Andrei Alexandrescu Wrote:

 Jeremie Pelletier wrote:
 Andrei Alexandrescu Wrote:
 
 Jeremie Pelletier wrote:
 Lars T. Kyllingstad Wrote:

 I just filed a bug report (3240) that describes a case where IFTI is 
 used in Phobos, and where this causes errors when the function is used 
 with a different type than the one used in the unittest. (The well known 
 "IFTI doesn't work with implicit conversions" problem.) I have a strong 
 suspicion that there are many other cases like this waiting to be 
 discovered.

 I have encountered such errors in my own code many times, and lately 
 I've been trying to get into the habit of writing unittests for all (or 
 at least more than one) types. Not full-fledged functionality tests, 
 mind you -- something like this is usually sufficient:

    T foo(T)(T x) if (isFloatingPoint!T) { return x + 1.0; }

    unittest
    {
        // Test different types
        alias foo!float foo_float;
        alias foo!double foo_double;
        alias foo!real foo_real;

        // Test functionality
        assert (foo(2.0) == 3.0);
    }

 For the cases where any type is allowed (or a lot of them, at least) 
 even this can become a time-consuming task. In these cases it should at 
 least be possible to make a representative selection of types to check.

 I just wanted to recommend this as "good practice" to all, but 
 especially to the Phobos authors. In my experience this catches a lot of 
 bugs which are otherwise hard to spot.

 -Lars

T foo(T)(T x) if(isFloatingPoint!T) { return x + 1.0; } unittest { foreach(T; allFloatingPointTuple) assert(foo!T(1.0) == 2.0); }

testing against so many types, the release build takes forever. Some edge case for the optimizer. I must disable them in release builds. Andrei

Don't you disable unittests in release builds?

Phobos has the builds: debug, release, unittest/debug, and unittest/release. Client apps use the release version. I like being able to unittest the release version to make sure that the optimizer etc. don't do shenanigans. Andrei

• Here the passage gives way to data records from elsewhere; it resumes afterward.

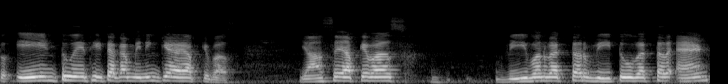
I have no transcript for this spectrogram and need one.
तो ए इंटू ए थीटा का मीनिंग क्या है आपके पास? यहाँ से आपके पास V one vector V two vector and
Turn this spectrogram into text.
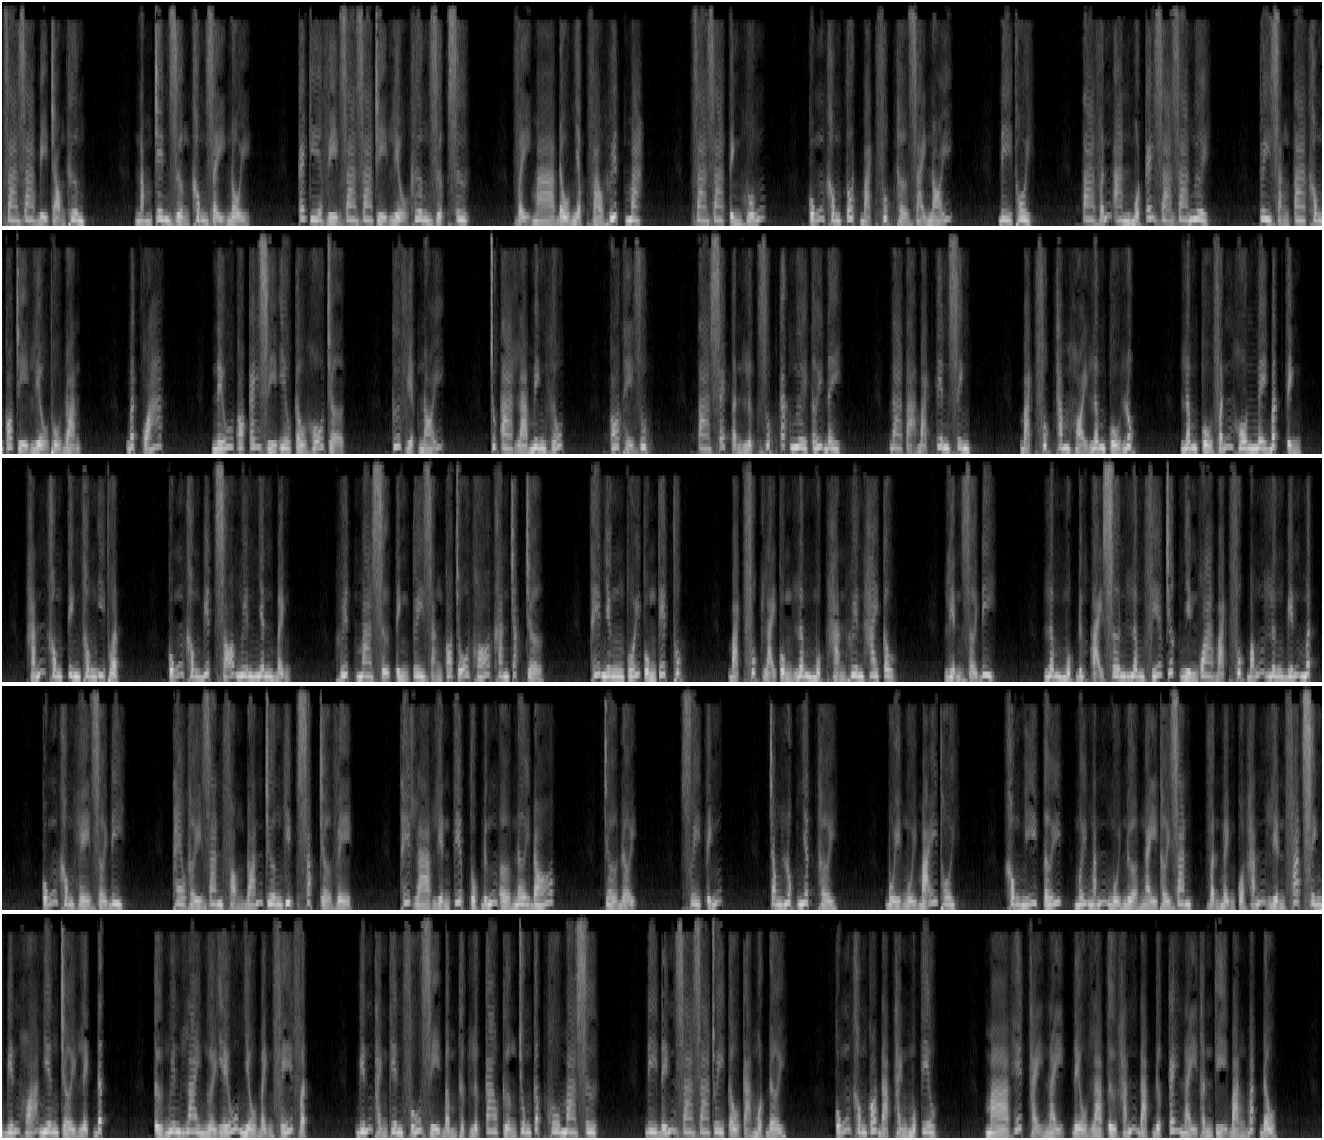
Ra ra bị trọng thương. Nằm trên giường không dậy nổi. Cái kia vì ra ra chỉ liệu Khương Dược Sư. Vậy mà đầu nhập vào huyết ma. Ra ra tình huống. Cũng không tốt Bạch Phúc thở dài nói. Đi thôi. Ta vẫn an một cách ra ra ngươi. Tuy rằng ta không có trị liệu thủ đoạn. Bất quá. Nếu có cái gì yêu cầu hỗ trợ. Cứ việc nói. Chúng ta là minh hữu. Có thể giúp. Ta sẽ tận lực giúp các ngươi tới đây. Đa tạ bạch tiên sinh. Bạch Phúc thăm hỏi Lâm cổ lúc. Lâm cổ vẫn hôn mê bất tỉnh. Hắn không tinh thông y thuật. Cũng không biết rõ nguyên nhân bệnh. Huyết ma sự tình tuy rằng có chỗ khó khăn chắc trở. Thế nhưng cuối cùng kết thúc. Bạch Phúc lại cùng Lâm Mục hàn huyên hai câu. Liền rời đi. Lâm Mục đứng tại sơn lâm phía trước nhìn qua Bạch Phúc bóng lưng biến mất. Cũng không hề rời đi. Theo thời gian phỏng đoán Trương Gíp sắp trở về. Thế là liền tiếp tục đứng ở nơi đó. Chờ đợi. Suy tính. Trong lúc nhất thời. Bùi ngồi mãi thôi. Không nghĩ tới, mới ngắn ngủi nửa ngày thời gian, vận mệnh của hắn liền phát sinh biến hóa nghiêng trời lệch đất. Từ nguyên lai người yếu nhiều bệnh phế vật. Biến thành thiên phú dị bẩm thực lực cao cường trung cấp khu ma sư. Đi đến ra ra truy cầu cả một đời. Cũng không có đạt thành mục tiêu. Mà hết thảy này đều là từ hắn đạt được cái này thần kỳ bảng bắt đầu.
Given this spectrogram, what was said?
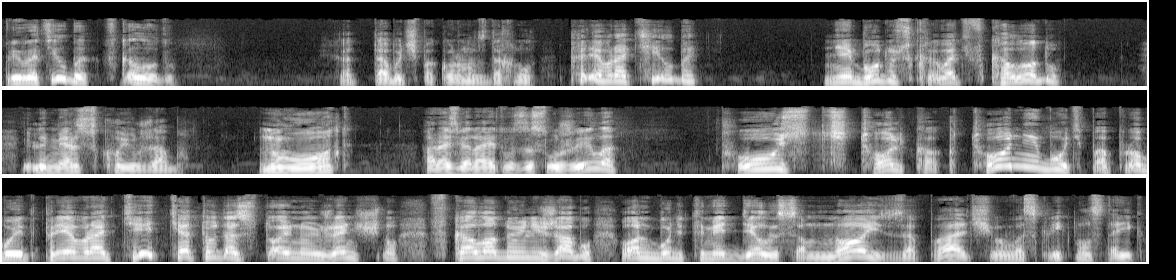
превратил бы в колоду. Хаттабыч покорно вздохнул. Превратил бы. Не буду скрывать в колоду или мерзкую жабу. Ну вот, а разве она этого заслужила? — Пусть только кто-нибудь попробует превратить эту достойную женщину в колоду или жабу, он будет иметь дело со мной, — запальчиво воскликнул старик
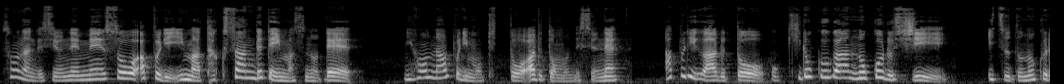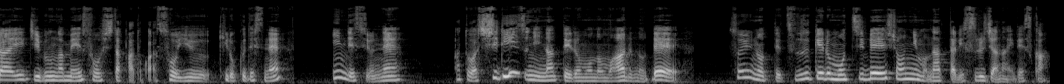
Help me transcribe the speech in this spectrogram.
そうなんですよね。瞑想アプリ今たくさん出ていますので、日本のアプリもきっとあると思うんですよね。アプリがあると、記録が残るし、いつどのくらい自分が瞑想したかとか、そういう記録ですね。いいんですよね。あとはシリーズになっているものもあるので、そういうのって続けるモチベーションにもなったりするじゃないですか。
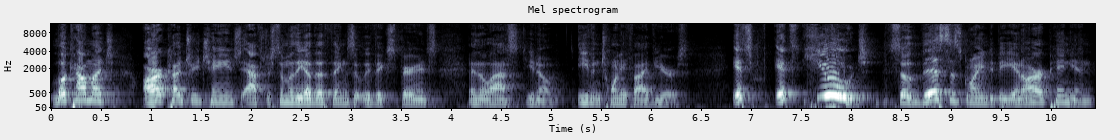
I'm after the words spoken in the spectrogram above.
Look how much our country changed after some of the other things that we've experienced in the last, you know, even 25 years. It's it's huge. So this is going to be, in our opinion,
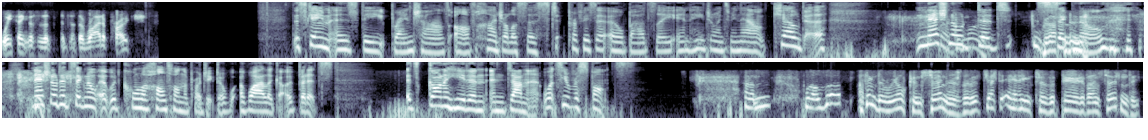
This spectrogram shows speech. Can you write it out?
we think this is a, the right approach. The scheme is the brainchild of hydrologist Professor Earl Bardsley, and he joins me now. Kia ora. National did signal. National did signal it would call a halt on the project a, a while ago, but it's it's gone ahead and, and done it. What's your response? Um, well, I think the real concern is that it's just adding to the period of uncertainty.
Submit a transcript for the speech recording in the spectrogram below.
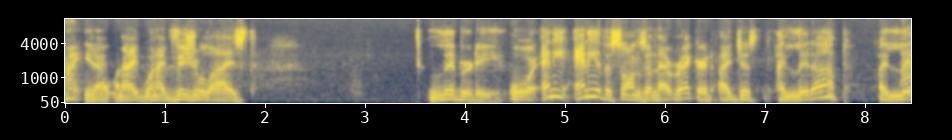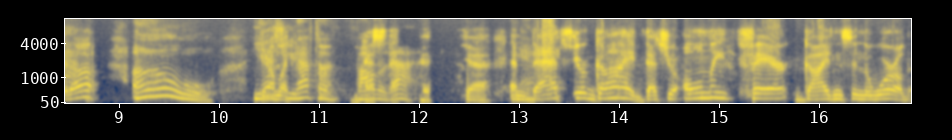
Right. You know, when I when I visualized Liberty or any any of the songs on that record, I just I lit up. I lit ah. up. Oh. Yes, I'm like, you have to follow Yes, that. Yeah. And Yes. that's your guide. That's your only fair guidance in the world.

Oh yeah I just did a test compile with -O -release -inline -unittest, took about 30 seconds to compile. Still this is lightning fast when compared to C. Even using make with 40 jobs on my quad core a lot of programs take minutes to compile, DMD does it all in one big swoop, no jobs needed, no makefile needed.
Aug 10 2009